Though we believe that the girl could not be lying, we would rather pray that she is able to narrate her real ordeal without any pressure from any side. In many ways, through her initial statement that was leaked or later reiteration in front of a magistrate, she seems to have asserted the facts. Based on these facts, the boys who threatened and manhandled her and are responsible for provoking public sentiment should be identified and held responsible for their irresponsible and condemnable act. We are more bothered about the innocent deaths and the life of the girl – her physical, mental, and emotional condition – than the politics behind it. There are cases of molestation being committed by locals and by armed personnel too at various times in Kashmir. None of that should make us jump to conclusions or provoke us to violence.
We, as concerned Kashmiris, demand a few things, which include that:
- The state initiates a thorough investigation, which should include a few politically neutral individuals or those who are willing to keep political aims or beliefs aside for the sake of fairness, from the community.
- Proper punishment is meted out to the culprits – the boys who beat up the Handwara girl and incited violence or the armed personnel who molested her (unlikely, but for fairness sake, not impossible), the person who circulated her video, and the armed personnel responsible for the killings, in the sequence of events.
- The girl’s safety and privacy concerns are adequately addressed. Her family’s safety is ensured.
- The girl is adequately compensated for the trauma and damage caused to her character.
We appeal to eminent people in and outside Kashmir and their respective forums to take up the case on the girl’s behalf and come forward to help the girl and her family find a temporary safe shelter outside the valley. Continuation of the concerned girl’s education is another concern which needs to be addressed.
We hope people like Kailash Satyarthi (Nobel Prize Winner in Child rights), Urvashi Butalia, and other leading and credible voices on human rights come forward to help the girl and her family.
- Abrar Mustafa, self-employed
- Arshia Malik, teacher
- Ausifa Munshi, management professional
- Ifra, student
- Khalid Baig, entrepreneur
- Mushtaq Dar, sales executive
- Sabahat Malik, learning and development professional

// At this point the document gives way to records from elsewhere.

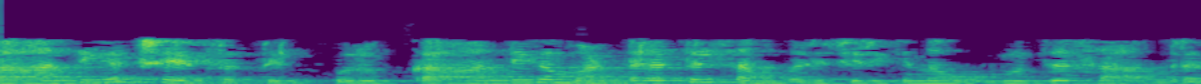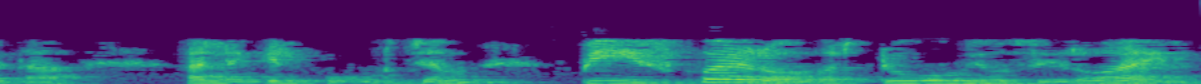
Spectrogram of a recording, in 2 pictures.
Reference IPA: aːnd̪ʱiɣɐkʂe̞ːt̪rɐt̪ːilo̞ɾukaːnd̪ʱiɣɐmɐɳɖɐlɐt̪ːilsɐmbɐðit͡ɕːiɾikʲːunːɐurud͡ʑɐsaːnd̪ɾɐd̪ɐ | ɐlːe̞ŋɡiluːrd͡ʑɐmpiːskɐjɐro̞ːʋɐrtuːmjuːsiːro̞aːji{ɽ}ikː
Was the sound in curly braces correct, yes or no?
no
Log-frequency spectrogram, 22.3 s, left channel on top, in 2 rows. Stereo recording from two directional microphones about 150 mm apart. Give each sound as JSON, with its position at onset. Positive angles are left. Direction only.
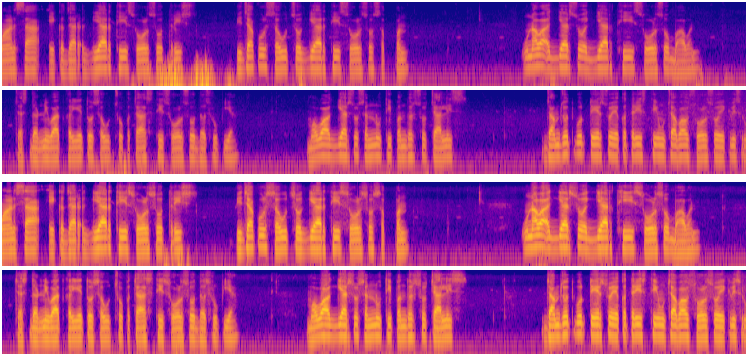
{"t": 0.0, "sound": "speech", "side_deg": -30}
{"t": 7.1, "sound": "a sound", "side_deg": -30}
{"t": 7.8, "sound": "speech", "side_deg": -35}
{"t": 11.6, "sound": "speech", "side_deg": -35}
{"t": 15.7, "sound": "speech", "side_deg": -35}
{"t": 18.7, "sound": "a sound", "side_deg": -35}
{"t": 19.3, "sound": "speech", "side_deg": -35}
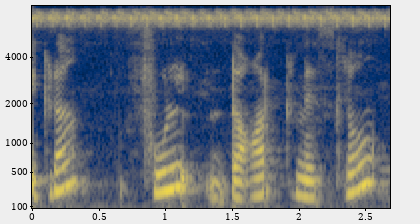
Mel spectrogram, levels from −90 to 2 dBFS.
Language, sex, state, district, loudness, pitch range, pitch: Telugu, female, Andhra Pradesh, Annamaya, -15 LUFS, 205-315 Hz, 245 Hz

- Sadaf Munshi, artist and academic
- Safeena Malik, homemaker
- Shafaq Shah, lawyer
- Shahid Hussain, procurement professional
- Shakir, environmental journalist
- Sualeh Keen, cultural critic
- Zainab Bin Shamim Imtiyaz, doctor
- Zeenat Nissa, women rights activist